A life-saving station was established on Sable Island in 1801, and its crew became the first permanent inhabitants of the island. Two lighthouses, one on the eastern tip and one on the western tip were built in 1872. Until the advent of modern ship navigation, Sable Island's two light stations were home to permanent lighthouse keepers and their families, as well as the crew members of the life-saving station. In the early 20th century, the Marconi Company established a radio station on the island and the Canadian government similarly established a weather station.


The November of My Life

The other night as I sat here writing, I looked down at my hands and noticed that they've suddenly aged. I held them up and really looked at them, recognizing how much they look like my mother's hands. I've also noticed lately that my hair isn't as thick as it used to be and that I have a pad of extra skin on my jawline between my chin and the curve that leads up to the ear. My cheeks aren't as plump and my eyes seriously need to have some skin removed (the lids have gotten far too heavy, which makes them feel tired all of the time). I'm not into cosmetic surgery, but if I could, I'd have my jaw and eyes done a littlenot much thoughjust enough to get rid of the tired look I've acquired...

Chong and L'il Cheech

When I left Ventura to return to Denver in 1999, I had to leave (among many precious personal belongings) all of my house plants. I love houseplants and I have two green thumbs; friends bring me their sick plants and I'm almost always able to revive them. Maybe it's the Hobbit in me, I don't know.

Anyway, while in Denver for those short seven months, I bought a Dragon Tree (Dracaena marginata) in a 4" plastic pot. You know, the little plants at Walmart that cost, like, $1.49. When I moved to Stillwater in August of 2000, I brought it with me. A few months later, when Nettl's mother died, her dad gave me all of her plants. One of them was a tiny Dragon Tree, not taller than 4 or 5 inches. I immediately moved it in with my other Dragon Tree, which by then had grown to be about a foot tall. They were happy together for about five years and, because one was tall and the other short, and they looked like they had busy heads, I named them Cheech & Chong.


Lubricate That Blog

My pal Monty, over at The Daily Bitch, posted an entry that really challenged me. As always, she's on the cutting edge of something fun, or the slippery slope of something dangerous...


Black and White America

A few days ago, JP Deni posted a link to the following article in Facebook.
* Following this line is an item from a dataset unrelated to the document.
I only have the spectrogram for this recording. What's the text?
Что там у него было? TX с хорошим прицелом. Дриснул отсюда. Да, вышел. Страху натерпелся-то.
The photography was so wonderful that I had to post one picture in hope that you'll go look at the rest. Why, oh, why were talents like this kept from white America? What did society, our civilization, gain? Aren't we supposed to be better than that? When we hide another's light under a bushel, we hurt not only them, but ourselves. As Shakespeare wrote, "All are punished." Sorry, but racism is something that just chaps my ass. I just don't understand it. We are one family on this planet and we need to take pride in each others' gifts, helping each other along. Anyway, here's the article. Please go look at the photographs when you're finished reading. (This photo will enlarge if you click it.)...
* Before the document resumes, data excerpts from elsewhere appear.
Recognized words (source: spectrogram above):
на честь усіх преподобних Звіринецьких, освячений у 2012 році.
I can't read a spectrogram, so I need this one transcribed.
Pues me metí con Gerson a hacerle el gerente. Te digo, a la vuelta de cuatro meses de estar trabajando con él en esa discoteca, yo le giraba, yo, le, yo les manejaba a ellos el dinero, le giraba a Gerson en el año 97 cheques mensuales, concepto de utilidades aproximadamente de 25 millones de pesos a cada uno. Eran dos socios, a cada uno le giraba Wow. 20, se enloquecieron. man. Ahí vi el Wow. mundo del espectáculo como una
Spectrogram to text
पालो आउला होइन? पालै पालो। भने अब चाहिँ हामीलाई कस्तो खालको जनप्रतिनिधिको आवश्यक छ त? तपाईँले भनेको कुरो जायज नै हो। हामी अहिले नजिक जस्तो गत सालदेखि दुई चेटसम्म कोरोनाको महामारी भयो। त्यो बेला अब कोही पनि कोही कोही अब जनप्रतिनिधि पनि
In Praise of Naps

“Naps are nature's way of reminding you that life is nice, like a beautiful, softly swinging hammock strung between birth and infinity.” Peggy Noonan
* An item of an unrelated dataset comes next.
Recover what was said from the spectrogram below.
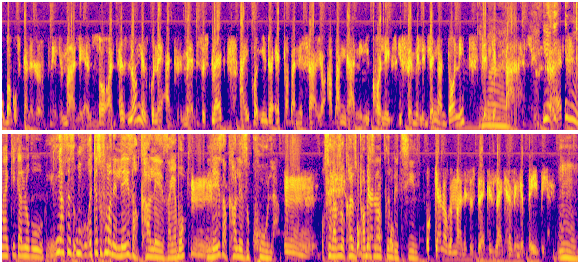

Is there anything in life more precious than an afternoon nap? I’m not talking about the 10-minute power nap (at which I used to be pro), I’m talking about that luxurious hour when the world outside ceases to matter and life goes on just fine without us. The Spanish have always had the right idea; they’ve always known about the benefits of the siesta. They know that there isn’t much in our workaday world that is so important that it can’t wait an hour...